Okay, I cried when Steve died. A lot. Come on, it’s Chris Pine, Captain Kirk! Seriously, I love his character and how he tries to impress Diana but understands and respects her. The chemistry between the actors is undeniable. Given their discussions about Steve’s watch while he’s naked and their hilarious banter about “pleasures of the flesh” while aboard the boat, it’s clear these two will be hooking up. But again, the writers’ of Wonder Woman do something more clever than previous superhero films. Steve is a fully realized character in and of himself, not a mere sidekick or boyfriend to be thrown in jeopardy and rescued by the hero. He’s a very capable spy, as evidenced in the flashback scene where he escapes with the book and blows the living hell out of that German base. He helps the Amazons fight on the beach. He does the best ass kicking he can throughout the entire film; in fact, he’s more than just a capable combatant, he’s also Diana’s teacher, struggling to explain the insanity of war and the evil that lies within us all. In the end, he teaches Diana the ultimate lesson about the human heart, helping her to realize that people can be good, that they can make the ultimate sacrifice to save the ones they love. She even repeats his line: “It’s about what you believe” to Ares in the final showdown to emphasize that she’s learned this from Steve. By falling in love with Steve and witnessing his sacrifice, Diana realizes that only love can save the world.

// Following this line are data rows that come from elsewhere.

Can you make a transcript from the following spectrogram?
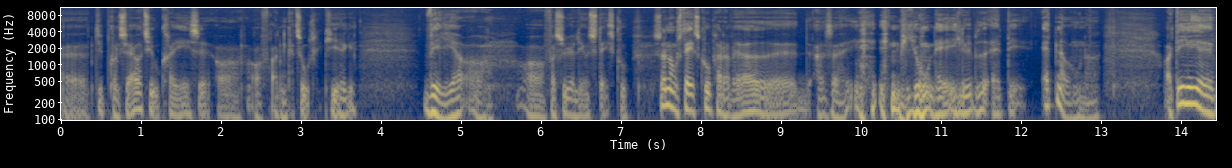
øh, dybt konservative kredse og, og fra den katolske kirke vælger at, at forsøge at lave et statskup. Så nogle statskup har der været øh, altså en million af i løbet af det 18. århundrede. Og det øh,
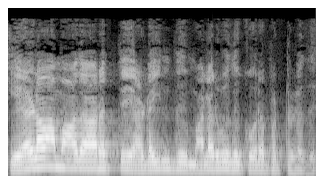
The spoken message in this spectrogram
ஏழாம் ஆதாரத்தை அடைந்து மலர்வது கூறப்பட்டுள்ளது.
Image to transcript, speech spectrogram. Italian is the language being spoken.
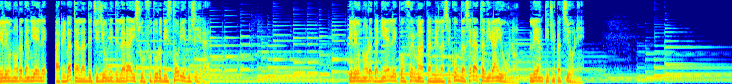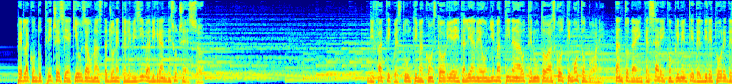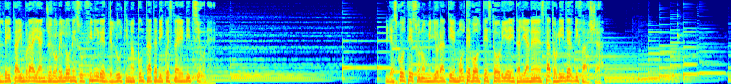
Eleonora Daniele, arrivata la decisione della RAI sul futuro di Storia di Sera. Eleonora Daniele confermata nella seconda serata di Rai 1, le anticipazioni. Per la conduttrice si è chiusa una stagione televisiva di grande successo. Difatti quest'ultima con storie italiane ogni mattina ha ottenuto ascolti molto buoni tanto da incassare i complimenti del direttore del Daytime Rai Angelo Mellone sul finire dell'ultima puntata di questa edizione. Gli ascolti sono migliorati e molte volte Storie Italiane è stato leader di fascia.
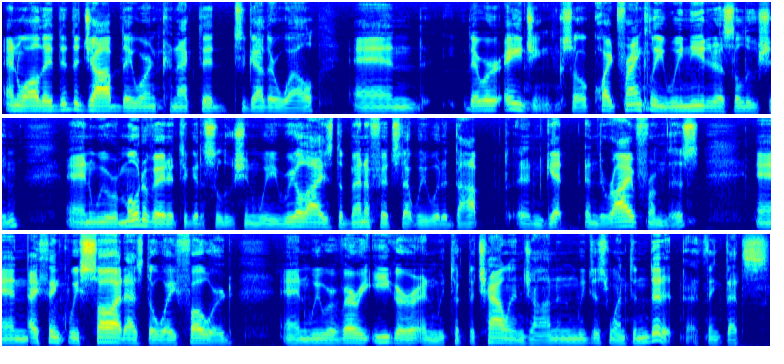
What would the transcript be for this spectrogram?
And while they did the job, they weren't connected together well. And they were aging. So, quite frankly, we needed a solution, and we were motivated to get a solution. We realized the benefits that we would adopt and get and derive from this, and I think we saw it as the way forward. And we were very eager, and we took the challenge on, and we just went and did it. I think that's,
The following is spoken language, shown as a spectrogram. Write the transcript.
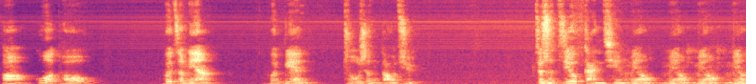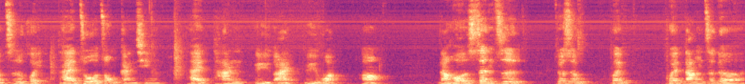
啊，过头会怎么样？会变畜生道去。就是只有感情，没有没有没有没有智慧，太着重感情，太贪欲爱欲望啊，然后甚至就是会会当这个，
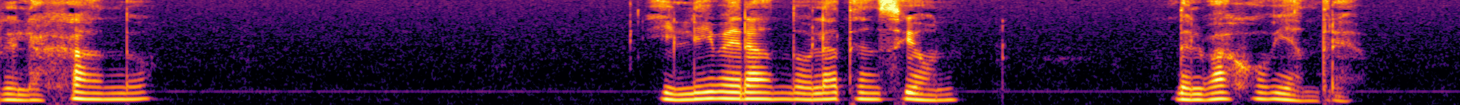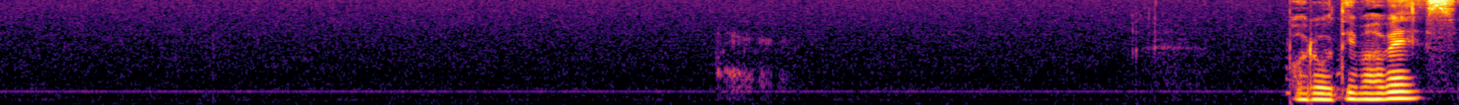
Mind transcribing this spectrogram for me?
relajando y liberando la tensión del bajo vientre. Por última vez,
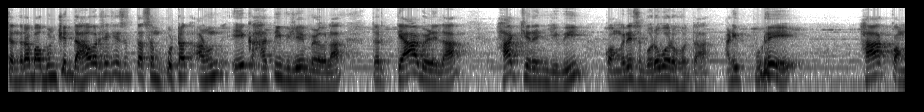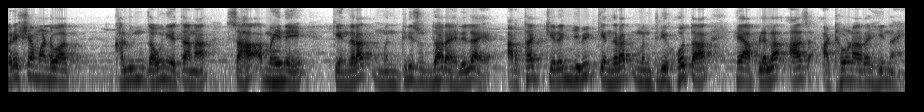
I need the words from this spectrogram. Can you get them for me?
चंद्राबाबूंची दहा वर्षाची सत्ता संपुष्टात आणून एक हाती विजय मिळवला तर त्यावेळेला हा चिरंजीवी काँग्रेसबरोबर होता आणि पुढे हा काँग्रेसच्या मांडवात खालून जाऊन येताना सहा महिने केंद्रात मंत्रीसुद्धा राहिलेला आहे. अर्थात चिरंजीवी केंद्रात मंत्री होता हे आपल्याला आज आठवणारही नाही.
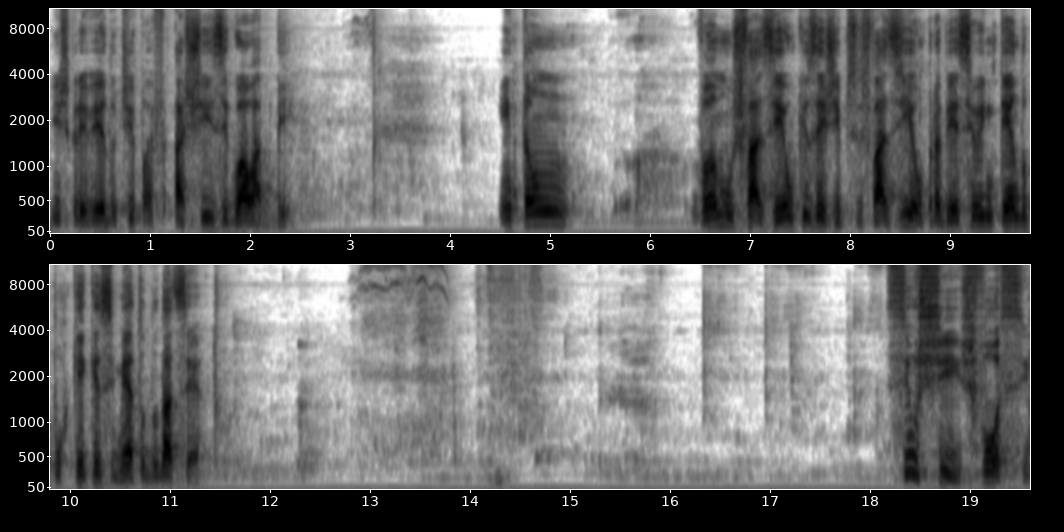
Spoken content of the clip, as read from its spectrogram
e escrever do tipo ax igual a b. Então, vamos fazer o que os egípcios faziam para ver se eu entendo por que, que esse método dá certo. Se o x fosse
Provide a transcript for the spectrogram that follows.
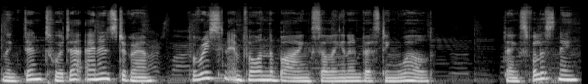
LinkedIn, Twitter, and Instagram for recent info on the buying, selling, and investing world. Thanks for listening.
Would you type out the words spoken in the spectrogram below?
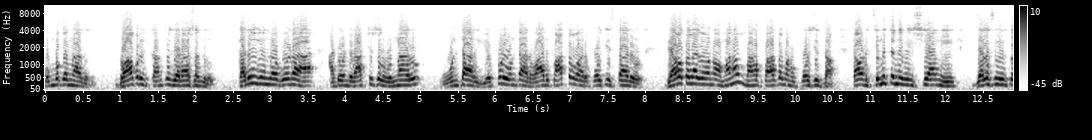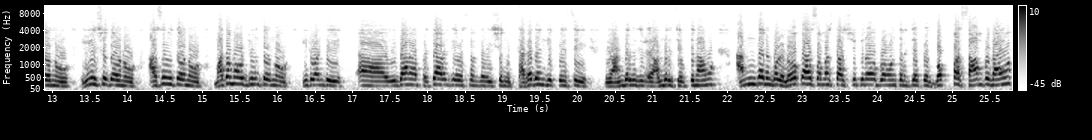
కుంభకర్ణాథుడు ద్వాపరి కంస జరాసంధుడు కలియుగంలో కూడా అటువంటి రాక్షసులు ఉన్నారు ఉంటారు ఎప్పుడు ఉంటారు వారి పాత్ర వారు పోషిస్తారు. దేవతలాగా ఉన్నాం మనం మన పాత్ర మనం పోషిద్దాం. కావున చిన్న చిన్న విషయాల్ని జలసిరితోనూ ఈర్ష్యతోనూ అసూయతోనూ మతమౌఢ్యంతోనూ ఇటువంటి ఆ విధాన ప్రచారం చేస్తున్న విషయం తగదని చెప్పేసి మేము అందరికి అందరికి చెప్తున్నాము. అందరం కూడా లోకా సమస్త సుఖినో చెప్పే గొప్ప సాంప్రదాయం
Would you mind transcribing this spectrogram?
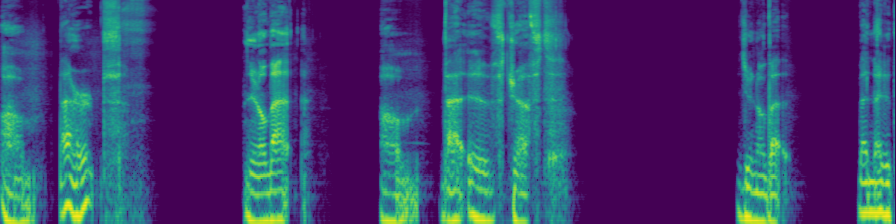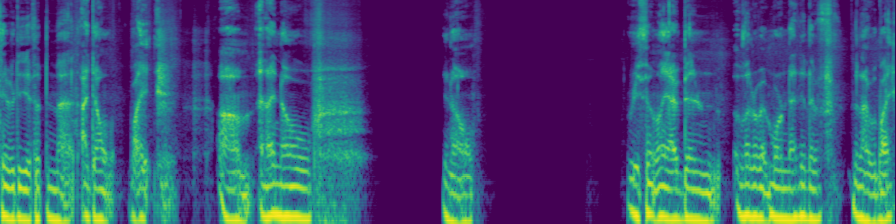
Um, that hurts. You know that um that is just you know that that negativity is something that I don't like. Um and I know you know recently I've been a little bit more negative than I would like.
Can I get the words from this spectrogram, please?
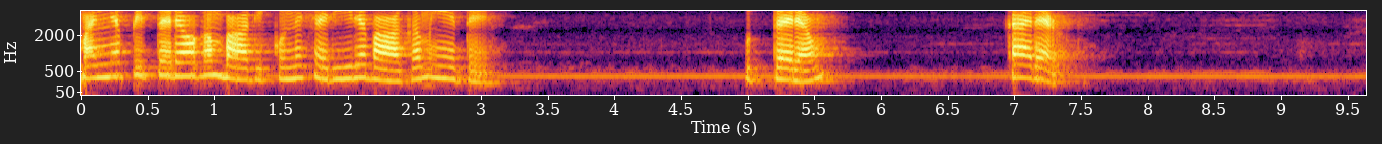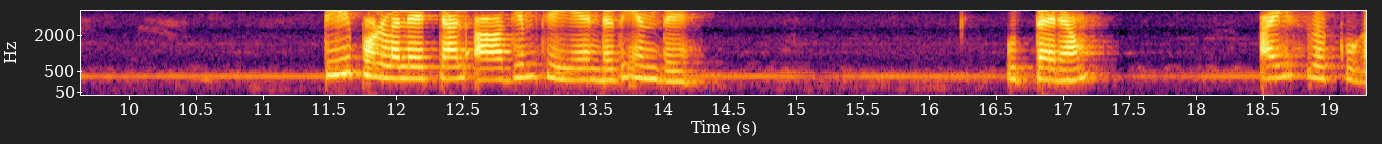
മഞ്ഞപ്പിത്ത രോഗം ബാധിക്കുന്ന ശരീരഭാഗം ഏത്? ഉത്തരം കരൾ. തീ പൊള്ളലേറ്റാൽ ആദ്യം ചെയ്യേണ്ടത് എന്ത്? ഉത്തരം. ഐസ് വെക്കുക.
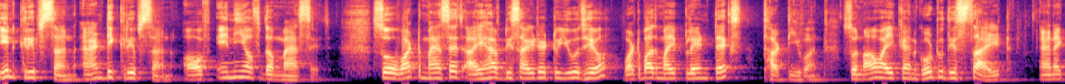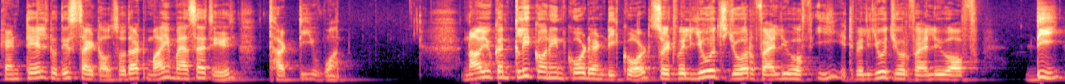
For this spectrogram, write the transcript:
encryption and decryption of any of the message so what message i have decided to use here what was my plain text 31 so now i can go to this site and i can tell to this site also that my message is 31 now you can click on encode and decode. So it will use your value of E, it will use your value of D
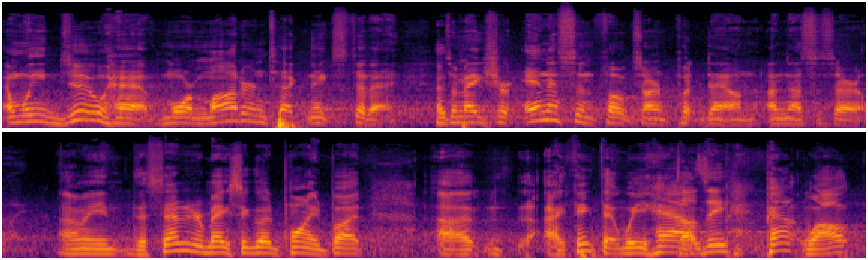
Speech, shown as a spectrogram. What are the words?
and we do have more modern techniques today to make sure innocent folks aren't put down unnecessarily. I mean, the senator makes a good point, but uh, I think that we have. Does he? Pen- well,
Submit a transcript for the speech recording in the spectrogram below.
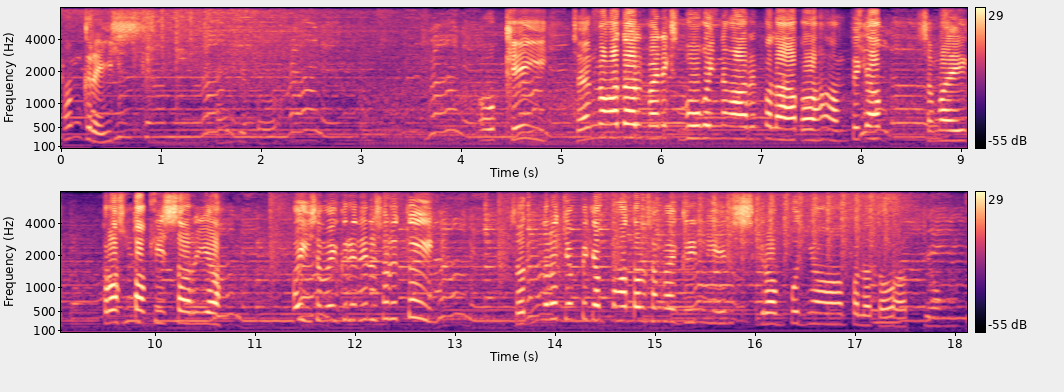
Ma'am Grace. Okay. So yun mga tol, may next booking na nga rin pala ako. Ang pick up sa may cross office area. Ay, sa may Green Hills ulit to eh. So, ulit yung pick up mga tol sa may Green Hills. Grab food nga pala to. At yung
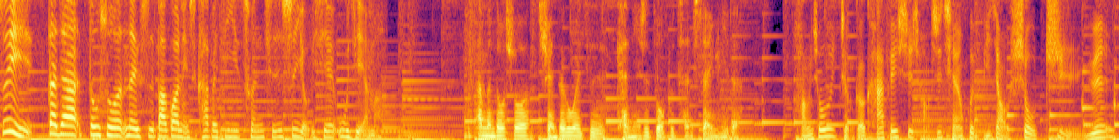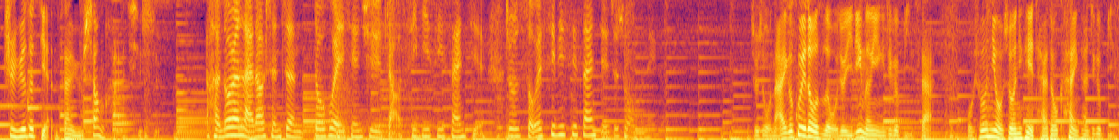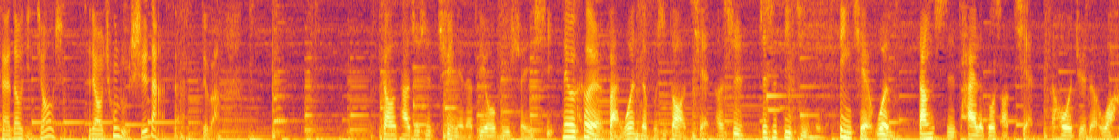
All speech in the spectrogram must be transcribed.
所以大家都说那是八卦岭是咖啡第一村，其实是有一些误解嘛。他们都说选这个位置肯定是做不成生意的。杭州整个咖啡市场之前会比较受制约，制约的点在于上海。其实很多人来到深圳都会先去找 CBC 三杰，就是所谓 CBC 三杰，就是我们那个，就是我拿一个贵豆子，我就一定能赢这个比赛。我说你有时候你可以抬头看一看这个比赛到底叫什么，它叫冲煮师大赛，对吧？告诉他这是去年的 BOP 水洗，那个客人反问的不是多少钱，而是这是第几名，并且问当时拍了多少钱。然后我觉得哇，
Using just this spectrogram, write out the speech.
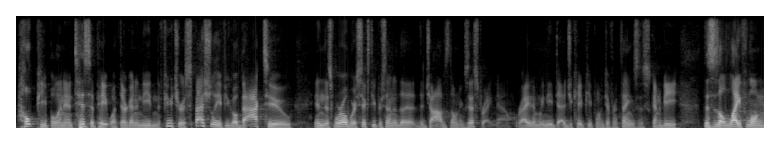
help people and anticipate what they're gonna need in the future, especially if you go back to in this world where 60% of the, the jobs don't exist right now, right? And we need to educate people in different things. This is gonna be, this is a lifelong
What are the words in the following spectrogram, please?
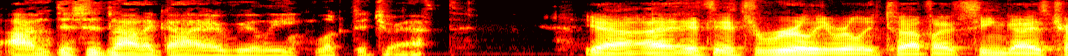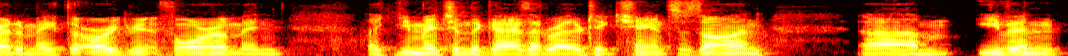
um, this is not a guy I really look to draft. Yeah, it's it's really really tough. I've seen guys try to make the argument for him, and like you mentioned, the guys I'd rather take chances on. Um, even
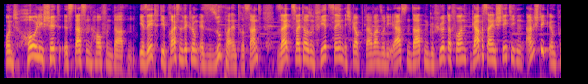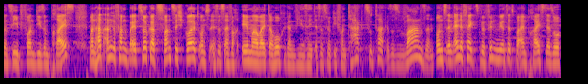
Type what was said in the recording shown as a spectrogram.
Und holy shit, ist das ein Haufen Daten. Ihr seht, die Preisentwicklung ist super interessant. Seit 2014, ich glaube, da waren so die ersten Daten geführt davon, gab es einen stetigen Anstieg im Prinzip von diesem Preis. Man hat angefangen bei ca. 20 Gold und es ist einfach immer weiter hochgegangen. Wie ihr seht, es ist wirklich von Tag zu Tag. Es ist Wahnsinn. Und im Endeffekt befinden wir uns jetzt bei einem Preis, der so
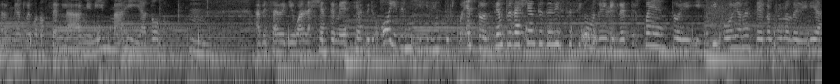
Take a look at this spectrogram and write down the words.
también reconocerla a mí misma y a todos. A pesar de que igual la gente me decía, pero oye, tenés que creerte el cuento. Siempre la gente te dice así como tenés que creerte el cuento. Y, y sí, pues obviamente es lo que uno le diría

Wonder Woman is hardly a perfect film, but there’s much to admire from a writer’s perspective. The ambitious origin story sets the stage for many more ambitious choices throughout the script, and I can’t wait to get my hands on a copy to give it a more thorough analysis. What do you think? Do you see other aspects in the film that I missed? Are there other clever writer’s tricks/devices you’ve discovered and would like to share? Let’s talk Wonder Woman and how we can learn from this story.